When it comes to measuring tape, almost every reel has an empty slot in the metallic end. This is called a nail grab, so you can attach it to a nail or screw. A handy trick to do measurements without requiring someone else to hold it in place. Very nifty.
Bobby pins have grooves on one side to hold your hair in place better. Crazy notion, huh? The straight side goes face up while grooves go down against your head. They’re called bobby pins because of the bobbed hairstyle, which was popular in the 1920s, though the pins were invented in the 19th century. The look has gone, but the pins remain. Please take them out before you wash your hair as they don’t look great stuck to your fingers.
If you’ve been in a car or a bus and noticed the textured black dots baked into the black edges, you’ve probably worked out that it’s not there for its pretty looks. It’s called frit, a ceramic paint. Its main purpose is to protect the window from ultraviolet rays. It also creates a rough surface for the adhesive to cling to. If you see a pink lump of adhesive in the corner, please do not touch it. It’s actually someone’s old bubblegum.

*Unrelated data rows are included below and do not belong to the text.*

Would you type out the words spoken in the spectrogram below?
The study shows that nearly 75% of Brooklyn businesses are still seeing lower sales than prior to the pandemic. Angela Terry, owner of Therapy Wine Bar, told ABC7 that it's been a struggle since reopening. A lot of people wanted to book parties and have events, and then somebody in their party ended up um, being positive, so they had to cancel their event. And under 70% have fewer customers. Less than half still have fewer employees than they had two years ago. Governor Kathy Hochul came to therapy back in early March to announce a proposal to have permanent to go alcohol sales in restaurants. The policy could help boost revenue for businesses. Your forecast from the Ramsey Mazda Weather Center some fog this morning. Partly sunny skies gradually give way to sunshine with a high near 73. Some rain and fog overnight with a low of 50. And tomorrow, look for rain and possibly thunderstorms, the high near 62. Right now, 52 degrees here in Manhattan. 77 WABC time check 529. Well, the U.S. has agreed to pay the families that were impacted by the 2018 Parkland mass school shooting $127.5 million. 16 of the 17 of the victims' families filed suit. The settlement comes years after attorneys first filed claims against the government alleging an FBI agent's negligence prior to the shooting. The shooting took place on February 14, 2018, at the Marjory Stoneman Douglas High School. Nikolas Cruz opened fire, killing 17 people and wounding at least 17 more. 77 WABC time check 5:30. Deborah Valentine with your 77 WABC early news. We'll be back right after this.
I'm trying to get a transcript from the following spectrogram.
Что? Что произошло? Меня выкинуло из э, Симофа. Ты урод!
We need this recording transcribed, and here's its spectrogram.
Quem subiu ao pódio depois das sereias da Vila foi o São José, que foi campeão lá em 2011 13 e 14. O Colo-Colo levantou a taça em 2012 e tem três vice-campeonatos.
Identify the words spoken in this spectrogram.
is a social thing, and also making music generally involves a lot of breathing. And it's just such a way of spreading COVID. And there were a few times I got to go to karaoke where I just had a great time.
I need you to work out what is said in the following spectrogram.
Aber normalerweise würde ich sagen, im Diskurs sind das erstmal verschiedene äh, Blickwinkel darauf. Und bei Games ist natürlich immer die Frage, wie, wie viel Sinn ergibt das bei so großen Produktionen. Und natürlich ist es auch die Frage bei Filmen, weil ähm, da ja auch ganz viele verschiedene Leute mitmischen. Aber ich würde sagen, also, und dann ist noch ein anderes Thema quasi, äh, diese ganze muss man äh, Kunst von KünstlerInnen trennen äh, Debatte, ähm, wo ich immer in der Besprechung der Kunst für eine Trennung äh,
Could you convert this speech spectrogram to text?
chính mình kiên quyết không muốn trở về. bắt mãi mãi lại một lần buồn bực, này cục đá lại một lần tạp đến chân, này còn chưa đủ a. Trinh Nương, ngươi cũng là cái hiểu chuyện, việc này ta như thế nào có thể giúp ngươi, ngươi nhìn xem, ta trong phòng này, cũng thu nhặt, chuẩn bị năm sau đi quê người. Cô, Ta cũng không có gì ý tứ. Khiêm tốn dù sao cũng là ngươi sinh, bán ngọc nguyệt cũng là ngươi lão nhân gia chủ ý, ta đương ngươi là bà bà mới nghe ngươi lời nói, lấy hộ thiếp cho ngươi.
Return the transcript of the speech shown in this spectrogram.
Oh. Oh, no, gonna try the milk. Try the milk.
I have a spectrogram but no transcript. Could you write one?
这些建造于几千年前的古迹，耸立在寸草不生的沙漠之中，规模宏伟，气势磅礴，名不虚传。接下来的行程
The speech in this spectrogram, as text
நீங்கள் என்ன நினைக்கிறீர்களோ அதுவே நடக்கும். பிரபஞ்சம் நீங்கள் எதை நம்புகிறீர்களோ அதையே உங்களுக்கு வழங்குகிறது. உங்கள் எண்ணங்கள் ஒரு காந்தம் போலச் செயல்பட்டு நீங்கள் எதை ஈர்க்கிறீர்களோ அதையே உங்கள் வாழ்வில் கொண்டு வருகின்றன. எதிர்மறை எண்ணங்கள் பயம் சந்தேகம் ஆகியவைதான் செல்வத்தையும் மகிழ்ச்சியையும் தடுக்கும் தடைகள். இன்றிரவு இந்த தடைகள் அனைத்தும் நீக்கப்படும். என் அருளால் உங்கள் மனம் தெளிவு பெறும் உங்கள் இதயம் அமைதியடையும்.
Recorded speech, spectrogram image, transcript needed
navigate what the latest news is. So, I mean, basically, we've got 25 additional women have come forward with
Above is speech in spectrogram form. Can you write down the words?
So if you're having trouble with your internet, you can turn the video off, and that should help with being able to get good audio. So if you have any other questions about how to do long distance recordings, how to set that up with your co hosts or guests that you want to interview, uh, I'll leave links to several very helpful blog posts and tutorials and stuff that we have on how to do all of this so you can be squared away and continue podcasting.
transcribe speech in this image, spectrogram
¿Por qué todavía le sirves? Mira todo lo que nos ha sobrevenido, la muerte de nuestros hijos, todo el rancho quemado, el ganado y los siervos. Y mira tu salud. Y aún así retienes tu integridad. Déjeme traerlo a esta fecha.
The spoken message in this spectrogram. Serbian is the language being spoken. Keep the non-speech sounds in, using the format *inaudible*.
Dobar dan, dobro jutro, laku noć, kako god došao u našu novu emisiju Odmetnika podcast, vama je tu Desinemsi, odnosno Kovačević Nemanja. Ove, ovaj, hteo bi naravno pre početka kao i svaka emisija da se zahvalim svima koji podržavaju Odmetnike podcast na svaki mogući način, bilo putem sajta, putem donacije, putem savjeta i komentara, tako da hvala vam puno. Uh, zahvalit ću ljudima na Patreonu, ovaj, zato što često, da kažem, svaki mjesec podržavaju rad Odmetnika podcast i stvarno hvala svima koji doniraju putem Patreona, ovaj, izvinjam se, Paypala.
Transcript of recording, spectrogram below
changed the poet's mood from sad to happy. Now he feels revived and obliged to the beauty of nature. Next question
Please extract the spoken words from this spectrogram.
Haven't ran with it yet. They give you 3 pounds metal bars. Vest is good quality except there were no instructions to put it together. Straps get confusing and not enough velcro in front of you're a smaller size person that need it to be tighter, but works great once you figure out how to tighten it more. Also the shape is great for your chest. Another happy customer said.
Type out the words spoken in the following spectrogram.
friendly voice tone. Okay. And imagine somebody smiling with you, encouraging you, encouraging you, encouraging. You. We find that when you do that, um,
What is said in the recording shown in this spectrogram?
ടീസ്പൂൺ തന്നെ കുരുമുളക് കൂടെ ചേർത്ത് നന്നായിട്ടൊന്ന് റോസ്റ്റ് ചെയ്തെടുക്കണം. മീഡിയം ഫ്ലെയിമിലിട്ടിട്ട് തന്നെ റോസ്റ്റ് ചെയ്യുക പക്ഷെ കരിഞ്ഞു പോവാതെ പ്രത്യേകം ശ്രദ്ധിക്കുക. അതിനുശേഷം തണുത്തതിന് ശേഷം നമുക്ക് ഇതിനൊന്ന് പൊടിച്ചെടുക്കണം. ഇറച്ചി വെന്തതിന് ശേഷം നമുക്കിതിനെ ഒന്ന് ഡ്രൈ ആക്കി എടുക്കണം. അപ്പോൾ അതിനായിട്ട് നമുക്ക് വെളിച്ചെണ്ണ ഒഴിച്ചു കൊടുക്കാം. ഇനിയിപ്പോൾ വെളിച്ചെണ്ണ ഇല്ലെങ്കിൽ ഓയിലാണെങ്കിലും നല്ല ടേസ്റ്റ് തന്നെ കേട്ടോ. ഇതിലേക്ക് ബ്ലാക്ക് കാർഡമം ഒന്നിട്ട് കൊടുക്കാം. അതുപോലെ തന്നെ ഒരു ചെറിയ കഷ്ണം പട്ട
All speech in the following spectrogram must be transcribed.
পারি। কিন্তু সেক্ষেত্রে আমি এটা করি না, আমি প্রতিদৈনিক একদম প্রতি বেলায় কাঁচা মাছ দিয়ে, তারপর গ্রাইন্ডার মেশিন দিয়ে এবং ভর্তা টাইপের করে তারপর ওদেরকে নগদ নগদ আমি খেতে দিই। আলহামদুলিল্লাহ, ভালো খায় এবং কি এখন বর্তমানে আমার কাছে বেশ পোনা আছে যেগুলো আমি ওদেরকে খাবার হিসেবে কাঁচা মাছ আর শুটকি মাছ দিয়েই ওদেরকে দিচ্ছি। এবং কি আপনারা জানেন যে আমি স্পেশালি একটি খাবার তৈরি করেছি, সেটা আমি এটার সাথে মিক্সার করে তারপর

If you take a look at the bottom of the lock, chances are you’ll see one or two little holes. This is to let water out from the inside that may have been trapped due to rain. This mini draining capability prevents the inner working from rusting over or freezing in place if the weather’s very cold. If in another situation, the lock becomes stuck, you can ease an oil-based product inside to lubricate the lock and get it working again. If you’ve lost the key and want to ease your frustrations, you can yell into the holes. It won’t do anything to unlock it, but it may help you feel a little better. If it yells back, well hey, I’d run.
Some dress shirts have a fabric loop on the back. You guessed it: it’s used for hanging the shirt up. The loops were reportedly first used in the Navy as it was easy to simply hang them on the wall. During the 1960s in colleges, the fashion of the day was to wear the shirt buttoned all the way to the top, which made them difficult to hang. So, designers began putting the loop on the back. If the student removed the loop, it signified that they were going steady in a relationship. Unless your friend ripped one off for a prank. Now everyone’s asking whom you’re going with. There’s a little more to this story, but we haven’t got time to hang around. And yes, that’s a bad pun. On purpose. It’s what I do.
Ever wondered why coins have those little ridges along the edge? It’s a leftover from earlier times when they were worth more. Counterfeiters could easily file the edges off to sell as gold or silver coins to make some profit. The ridges were created, so it was much easier to tell which of the coins had been altered. It’s not needed today, but the coins still have that altered style. If you ever get really bored, you could try counting how many ridges there are.